▶ **WHAT YOU SHOULD DO**
Each line of the records needs to be written out exactly, with any image left out.

⁂

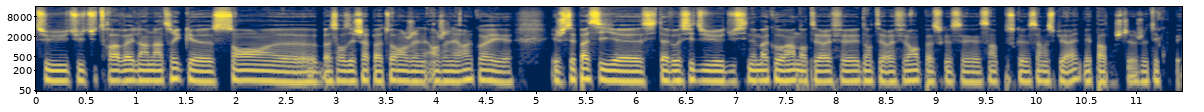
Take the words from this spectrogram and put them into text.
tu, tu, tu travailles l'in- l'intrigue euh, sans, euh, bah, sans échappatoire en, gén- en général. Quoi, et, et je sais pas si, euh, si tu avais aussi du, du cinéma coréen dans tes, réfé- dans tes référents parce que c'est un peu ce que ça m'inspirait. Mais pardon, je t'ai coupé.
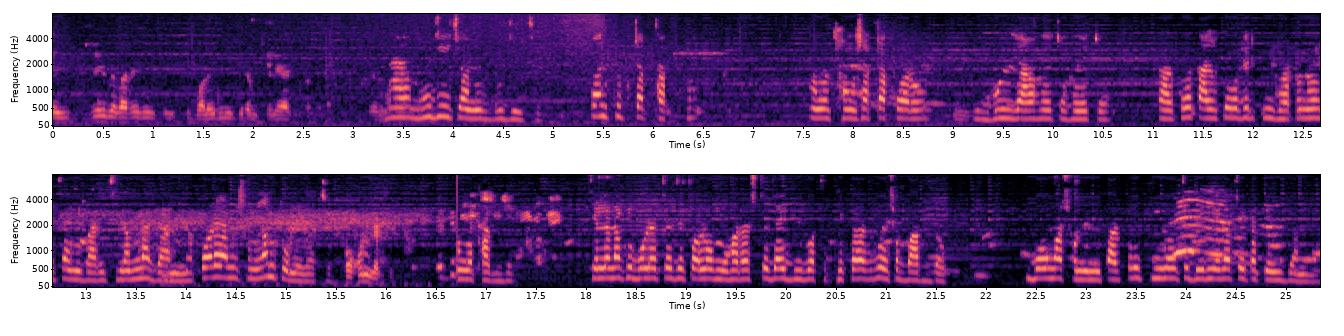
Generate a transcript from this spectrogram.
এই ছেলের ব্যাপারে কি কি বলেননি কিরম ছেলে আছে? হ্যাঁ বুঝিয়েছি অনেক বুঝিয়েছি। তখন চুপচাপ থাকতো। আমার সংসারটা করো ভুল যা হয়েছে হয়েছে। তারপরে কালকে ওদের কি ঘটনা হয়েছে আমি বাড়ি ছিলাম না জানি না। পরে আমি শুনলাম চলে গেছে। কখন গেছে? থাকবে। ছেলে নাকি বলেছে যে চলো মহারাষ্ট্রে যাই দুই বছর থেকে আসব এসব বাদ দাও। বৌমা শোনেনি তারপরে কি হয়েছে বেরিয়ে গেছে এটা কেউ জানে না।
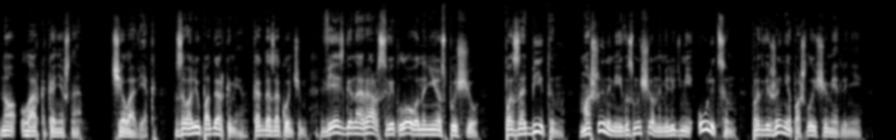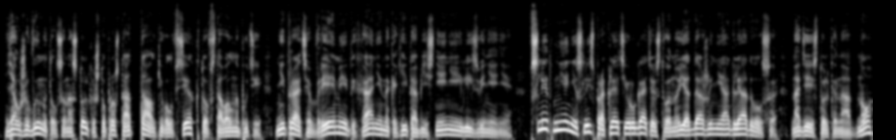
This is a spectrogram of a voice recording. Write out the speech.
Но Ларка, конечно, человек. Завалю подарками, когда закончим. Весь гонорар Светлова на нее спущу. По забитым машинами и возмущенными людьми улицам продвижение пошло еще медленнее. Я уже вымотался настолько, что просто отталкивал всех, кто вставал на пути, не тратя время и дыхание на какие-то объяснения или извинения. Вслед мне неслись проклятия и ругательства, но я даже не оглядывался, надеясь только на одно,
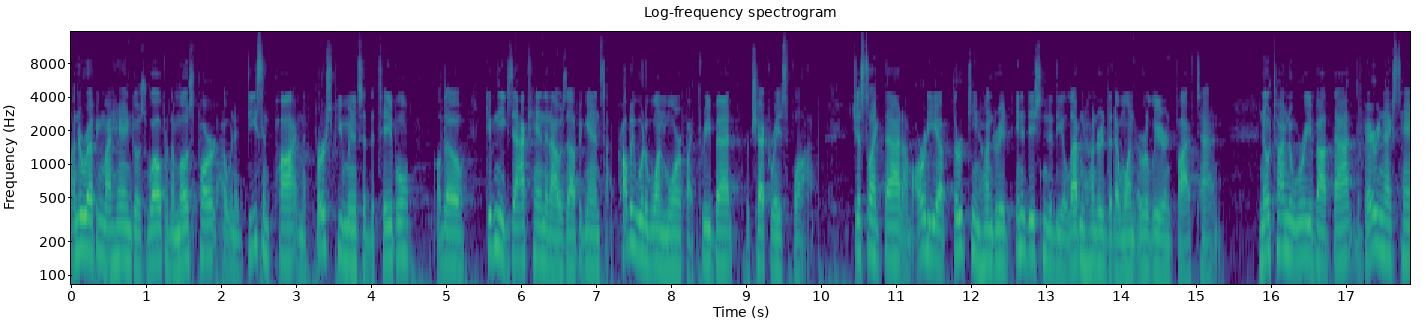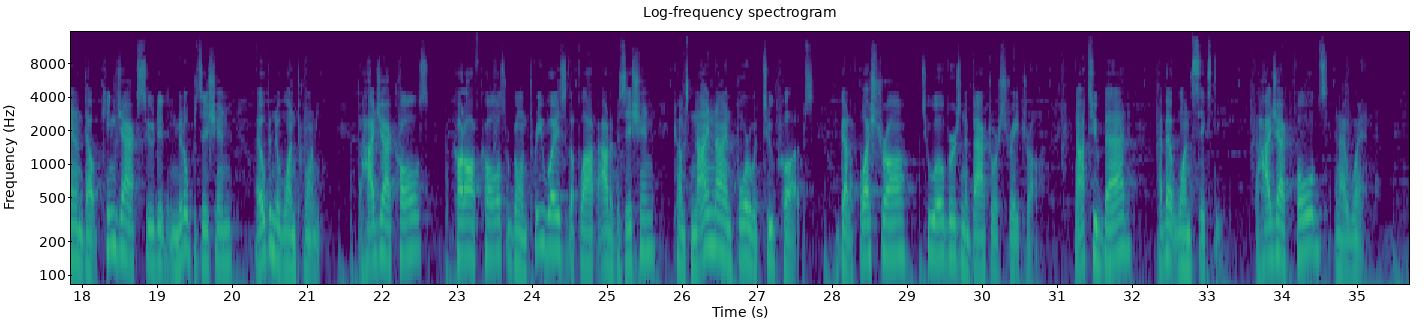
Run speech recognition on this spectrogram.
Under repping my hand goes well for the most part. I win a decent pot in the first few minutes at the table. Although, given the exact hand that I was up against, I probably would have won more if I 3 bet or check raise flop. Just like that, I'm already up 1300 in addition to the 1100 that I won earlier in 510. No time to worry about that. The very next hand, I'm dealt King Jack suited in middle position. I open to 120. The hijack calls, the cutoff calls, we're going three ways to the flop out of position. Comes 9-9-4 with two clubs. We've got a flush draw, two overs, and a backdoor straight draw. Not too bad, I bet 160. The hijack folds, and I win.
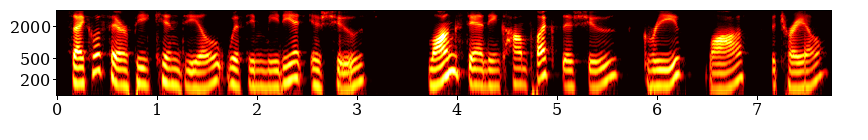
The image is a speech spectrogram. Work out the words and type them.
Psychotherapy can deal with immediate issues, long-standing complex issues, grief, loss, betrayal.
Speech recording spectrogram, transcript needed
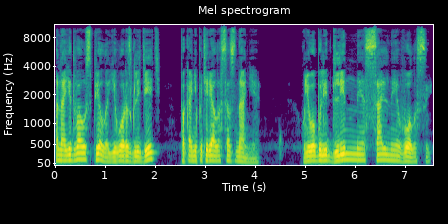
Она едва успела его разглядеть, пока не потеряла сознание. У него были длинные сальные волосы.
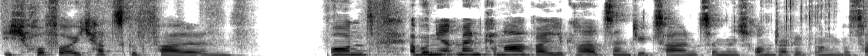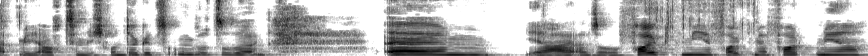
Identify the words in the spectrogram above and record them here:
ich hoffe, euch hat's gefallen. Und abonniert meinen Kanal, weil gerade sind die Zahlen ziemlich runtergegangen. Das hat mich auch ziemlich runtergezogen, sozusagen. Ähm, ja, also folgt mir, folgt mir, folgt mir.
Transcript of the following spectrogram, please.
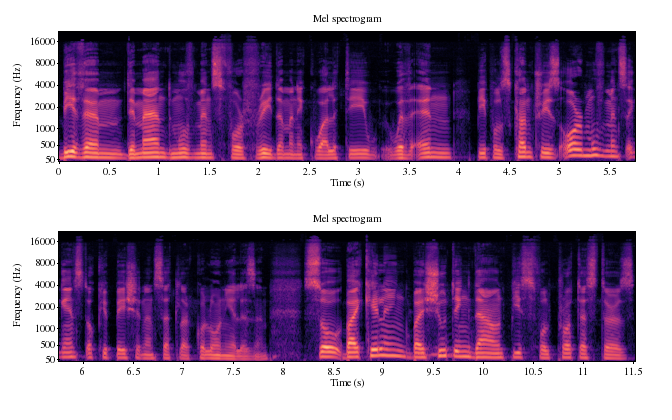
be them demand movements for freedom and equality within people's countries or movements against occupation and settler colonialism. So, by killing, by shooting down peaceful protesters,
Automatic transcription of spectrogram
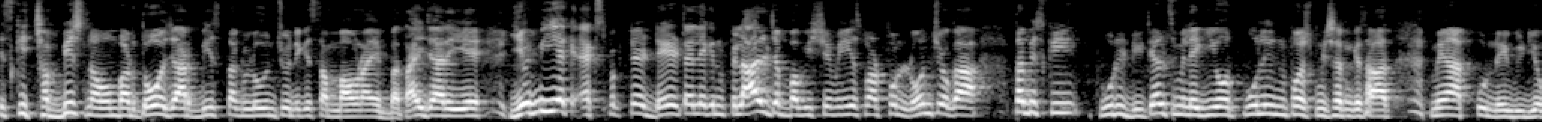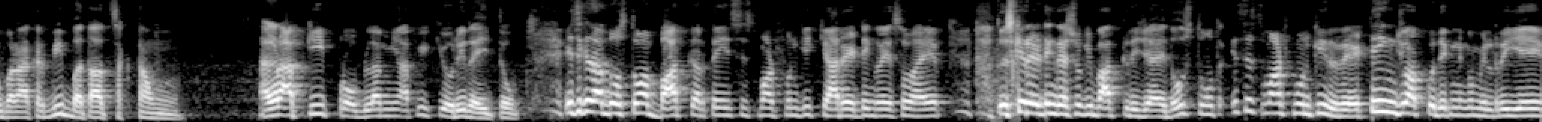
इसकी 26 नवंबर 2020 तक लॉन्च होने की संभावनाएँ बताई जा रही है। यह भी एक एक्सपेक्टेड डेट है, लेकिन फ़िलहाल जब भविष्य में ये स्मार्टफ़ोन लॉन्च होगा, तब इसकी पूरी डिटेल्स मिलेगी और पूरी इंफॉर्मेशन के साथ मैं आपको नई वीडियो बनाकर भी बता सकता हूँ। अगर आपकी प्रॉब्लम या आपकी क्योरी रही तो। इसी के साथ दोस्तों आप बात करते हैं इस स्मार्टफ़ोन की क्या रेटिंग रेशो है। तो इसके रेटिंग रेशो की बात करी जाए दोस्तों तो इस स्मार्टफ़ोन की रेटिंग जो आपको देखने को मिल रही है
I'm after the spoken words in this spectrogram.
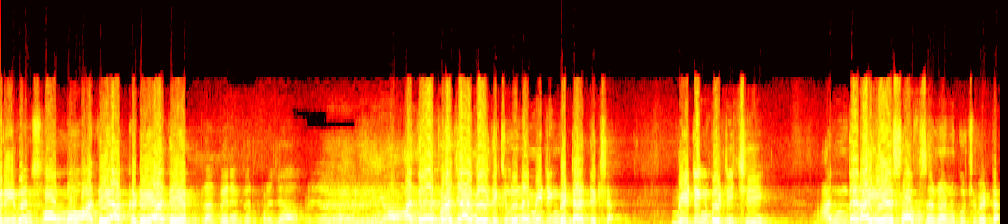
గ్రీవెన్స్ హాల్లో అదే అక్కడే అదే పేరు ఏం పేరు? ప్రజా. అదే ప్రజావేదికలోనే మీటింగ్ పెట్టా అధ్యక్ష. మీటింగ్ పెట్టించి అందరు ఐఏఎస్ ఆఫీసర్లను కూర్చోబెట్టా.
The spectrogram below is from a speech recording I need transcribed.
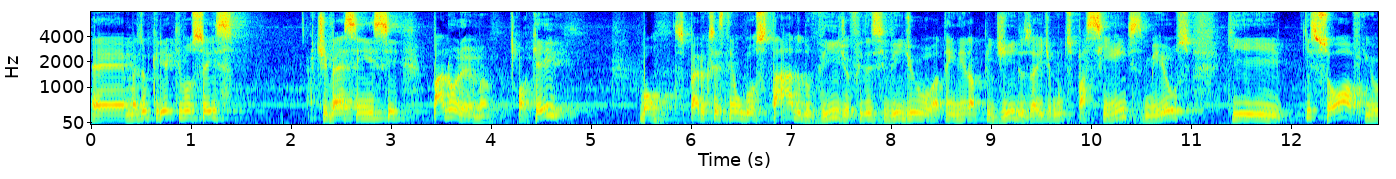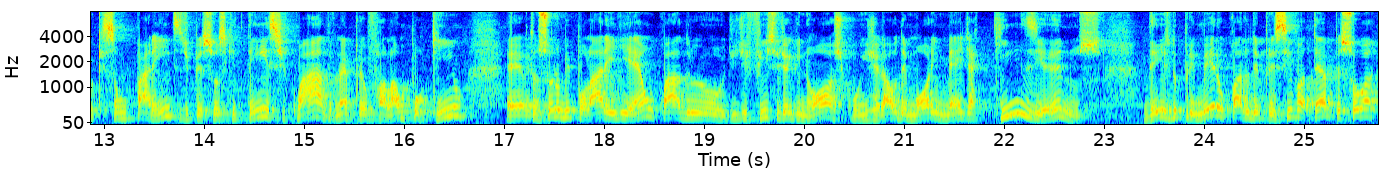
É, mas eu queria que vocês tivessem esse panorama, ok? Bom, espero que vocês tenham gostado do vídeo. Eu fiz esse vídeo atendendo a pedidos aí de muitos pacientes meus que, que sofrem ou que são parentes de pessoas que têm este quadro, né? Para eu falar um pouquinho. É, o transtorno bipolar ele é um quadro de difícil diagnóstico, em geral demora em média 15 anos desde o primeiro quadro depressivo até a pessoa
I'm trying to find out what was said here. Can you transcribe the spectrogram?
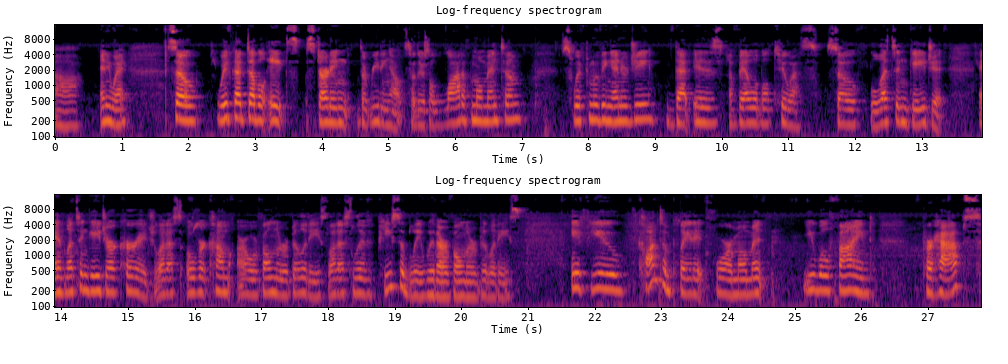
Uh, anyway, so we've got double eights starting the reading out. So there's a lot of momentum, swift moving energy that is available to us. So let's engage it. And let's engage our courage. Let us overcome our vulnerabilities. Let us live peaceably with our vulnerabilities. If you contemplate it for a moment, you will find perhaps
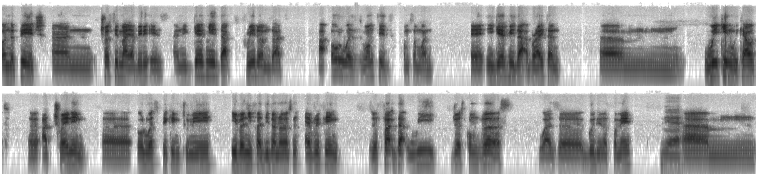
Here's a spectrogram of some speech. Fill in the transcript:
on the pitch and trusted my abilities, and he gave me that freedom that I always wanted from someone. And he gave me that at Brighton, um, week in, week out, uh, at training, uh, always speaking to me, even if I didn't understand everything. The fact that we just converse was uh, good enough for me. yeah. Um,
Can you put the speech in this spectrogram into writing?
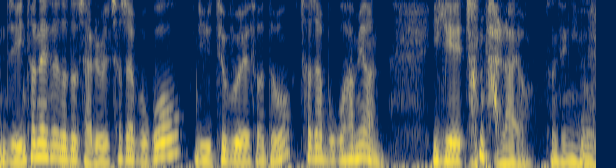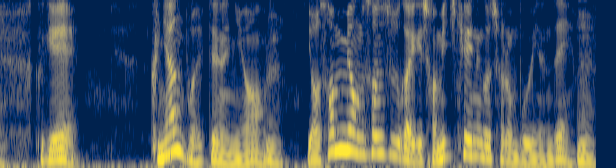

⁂

▶ **ANSWER SECTION**
Take the words from this spectrogram and put them into text.
tu, tu, tu travailles l'in- l'intrigue euh, sans, euh, bah, sans échappatoire en, gén- en général. Quoi, et, et je sais pas si, euh, si tu avais aussi du, du cinéma coréen dans tes, réfé- dans tes référents parce que c'est un peu ce que ça m'inspirait. Mais pardon, je t'ai coupé.
Generate a transcript from this spectrogram.
এই ছেলের ব্যাপারে কি কি বলেননি কিরম ছেলে আছে? হ্যাঁ বুঝিয়েছি অনেক বুঝিয়েছি। তখন চুপচাপ থাকতো। আমার সংসারটা করো ভুল যা হয়েছে হয়েছে। তারপরে কালকে ওদের কি ঘটনা হয়েছে আমি বাড়ি ছিলাম না জানি না। পরে আমি শুনলাম চলে গেছে। কখন গেছে? থাকবে। ছেলে নাকি বলেছে যে চলো মহারাষ্ট্রে যাই দুই বছর থেকে আসব এসব বাদ দাও। বৌমা শোনেনি তারপরে কি হয়েছে বেরিয়ে গেছে এটা কেউ জানে না।
This is a spectrogram of a voice recording. Write out the speech.
Но Ларка, конечно, человек. Завалю подарками, когда закончим. Весь гонорар Светлова на нее спущу. По забитым машинами и возмущенными людьми улицам продвижение пошло еще медленнее. Я уже вымотался настолько, что просто отталкивал всех, кто вставал на пути, не тратя время и дыхание на какие-то объяснения или извинения. Вслед мне неслись проклятия и ругательства, но я даже не оглядывался, надеясь только на одно,
Run speech recognition on this spectrogram.
Under repping my hand goes well for the most part. I win a decent pot in the first few minutes at the table. Although, given the exact hand that I was up against, I probably would have won more if I 3 bet or check raise flop. Just like that, I'm already up 1300 in addition to the 1100 that I won earlier in 510. No time to worry about that. The very next hand, I'm dealt King Jack suited in middle position. I open to 120. The hijack calls, the cutoff calls, we're going three ways to the flop out of position. Comes 9-9-4 with two clubs. We've got a flush draw, two overs, and a backdoor straight draw. Not too bad, I bet 160. The hijack folds, and I win.
The image is a speech spectrogram. Work out the words and type them.
Psychotherapy can deal with immediate issues, long-standing complex issues, grief, loss, betrayal.
Speech recording spectrogram, transcript needed
Она едва успела его разглядеть, пока не потеряла сознание. У него были длинные сальные волосы.
Identify the words in the spectrogram above and record them here:
ich hoffe, euch hat's gefallen. Und abonniert meinen Kanal, weil gerade sind die Zahlen ziemlich runtergegangen. Das hat mich auch ziemlich runtergezogen, sozusagen. Ähm, ja, also folgt mir, folgt mir, folgt mir.
Transcript of the following spectrogram, please.
be them demand movements for freedom and equality within people's countries or movements against occupation and settler colonialism. So, by killing, by shooting down peaceful protesters,
Automatic transcription of spectrogram
इसकी 26 नवंबर 2020 तक लॉन्च होने की संभावनाएँ बताई जा रही है। यह भी एक एक्सपेक्टेड डेट है, लेकिन फ़िलहाल जब भविष्य में ये स्मार्टफ़ोन लॉन्च होगा, तब इसकी पूरी डिटेल्स मिलेगी और पूरी इंफॉर्मेशन के साथ मैं आपको नई वीडियो बनाकर भी बता सकता हूँ। अगर आपकी प्रॉब्लम या आपकी क्योरी रही तो। इसी के साथ दोस्तों आप बात करते हैं इस स्मार्टफ़ोन की क्या रेटिंग रेशो है। तो इसके रेटिंग रेशो की बात करी जाए दोस्तों तो इस स्मार्टफ़ोन की रेटिंग जो आपको देखने को मिल रही है
I'm after the spoken words in this spectrogram.
గ్రీవెన్స్ హాల్లో అదే అక్కడే అదే పేరు ఏం పేరు? ప్రజా. అదే ప్రజావేదికలోనే మీటింగ్ పెట్టా అధ్యక్ష. మీటింగ్ పెట్టించి అందరు ఐఏఎస్ ఆఫీసర్లను కూర్చోబెట్టా.
The spectrogram below is from a speech recording I need transcribed.
É, mas eu queria que vocês tivessem esse panorama, ok? Bom, espero que vocês tenham gostado do vídeo. Eu fiz esse vídeo atendendo a pedidos aí de muitos pacientes meus que, que sofrem ou que são parentes de pessoas que têm este quadro, né? Para eu falar um pouquinho. É, o transtorno bipolar ele é um quadro de difícil diagnóstico, em geral demora em média 15 anos desde o primeiro quadro depressivo até a pessoa
I'm trying to find out what was said here. Can you transcribe the spectrogram?
Uh, anyway, so we've got double eights starting the reading out. So there's a lot of momentum, swift moving energy that is available to us. So let's engage it. And let's engage our courage. Let us overcome our vulnerabilities. Let us live peaceably with our vulnerabilities. If you contemplate it for a moment, you will find perhaps
Here's a spectrogram of some speech. Fill in the transcript:
on the pitch and trusted my abilities, and he gave me that freedom that I always wanted from someone. And he gave me that at Brighton, um, week in, week out, uh, at training, uh, always speaking to me, even if I didn't understand everything. The fact that we just converse was uh, good enough for me. yeah. Um,
Can you put the speech in this spectrogram into writing?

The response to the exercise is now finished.